**TASK OBJECTIVE**
A full, word-for-word copy of the listing below is needed; leave the images out of it.

**MATERIAL SHOWN**
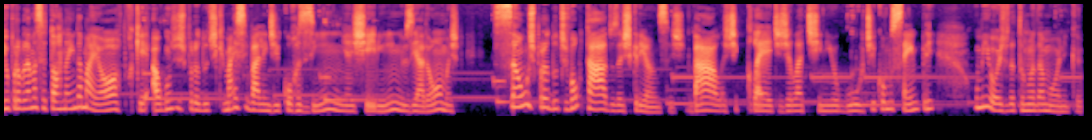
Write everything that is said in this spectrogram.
E o problema se torna ainda maior porque alguns dos produtos que mais se valem de corzinhas, cheirinhos e aromas são os produtos voltados às crianças: bala, chiclete, gelatina, iogurte e, como sempre, o miojo da turma da Mônica.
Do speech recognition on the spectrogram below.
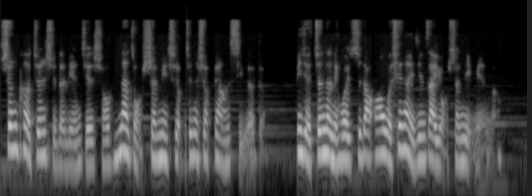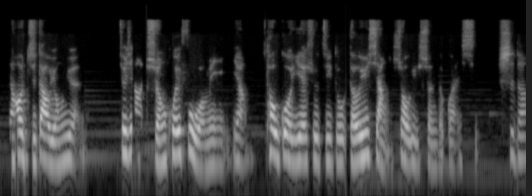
深刻真实的连接的时候，那种生命是真的是非常喜乐的，并且真的你会知道哦，我现在已经在永生里面了，然后直到永远，就像神恢复我们一样，透过耶稣基督得以享受与神的关系。是的，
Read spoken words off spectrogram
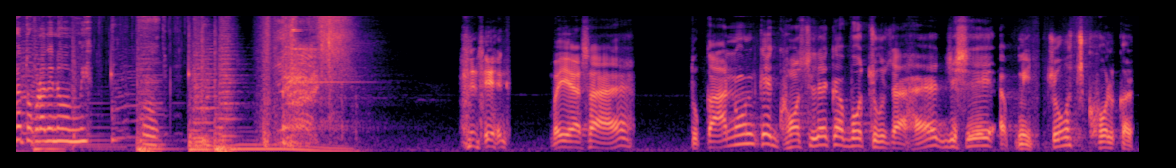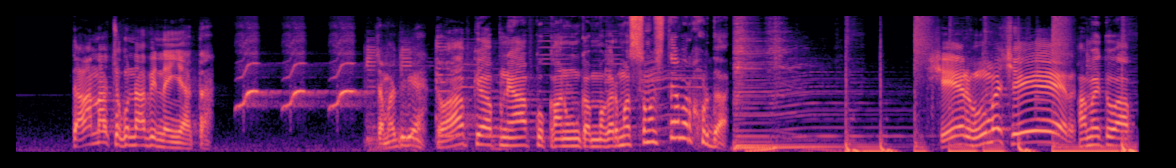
का टुकड़ा देना मम्मी। देख भाई ऐसा है तो कानून के घोंसले का वो चूजा है जिसे अपनी चोंच खोलकर ताना चुगना भी नहीं आता। समझ गया? तो आप क्या अपने आप को कानून का मगरमच्छ समझते हैं खुदा शेर हूँ मैं शेर हमें तो आप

**EXERCISE RESULT**
Write everything that is said in this spectrogram.
E o problema se torna ainda maior porque alguns dos produtos que mais se valem de corzinhas, cheirinhos e aromas são os produtos voltados às crianças: bala, chiclete, gelatina, iogurte e, como sempre, o miojo da turma da Mônica.
Do speech recognition on the spectrogram below.
深刻真实的连接的时候，那种生命是真的是非常喜乐的，并且真的你会知道哦，我现在已经在永生里面了，然后直到永远，就像神恢复我们一样，透过耶稣基督得以享受与神的关系。是的，
Read spoken words off spectrogram
का टुकड़ा देना मम्मी। देख भाई ऐसा है तो कानून के घोंसले का वो चूजा है जिसे अपनी चोंच खोलकर ताना चुगना भी नहीं आता। समझ गया? तो आप क्या अपने आप को कानून का मगरमच्छ समझते हैं खुदा शेर हूँ मैं शेर हमें तो आप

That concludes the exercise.